It’s a trend that is quietly building momentum across the country. States and Cities are enacting legislation to force motorcyclists to comply with federal noise emission standards as a way to quiet loud pipes.
On Monday August 30, California joined the growing number of states who passed legislation making it a crime to operate a motorcycle manufactured after Jan. 1, 2013, without a U.S. Environmental Protection Agency label certifying that the bike’s exhaust meets the federal standard.
The problem, say critics, is that most of the EPA stamps and labels on stock exhaust pipes are difficult if not impossible to find and as a result, many motorcyclists will be unfairly ticketed and harrassed.

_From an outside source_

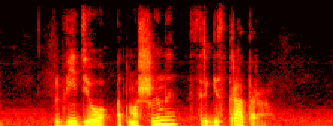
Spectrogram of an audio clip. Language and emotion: Russian, neutral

The police chief of North Hampton Maine told lawmakers that clean stock pipes on the police department’s Harley-Davidson’s are easy to locate if you lay on the ground, but that would require two officers to check. “I would still need two people (present when checking a motorcycle for the EPA label),” Page was quoted on Seacoast online saying that he would want one officer in position to watch the operator while the other checked for the label. “I’m not going to have anyone lie under the cycle with the rider (on it).”
New York and Denver have passed similar legislation this year.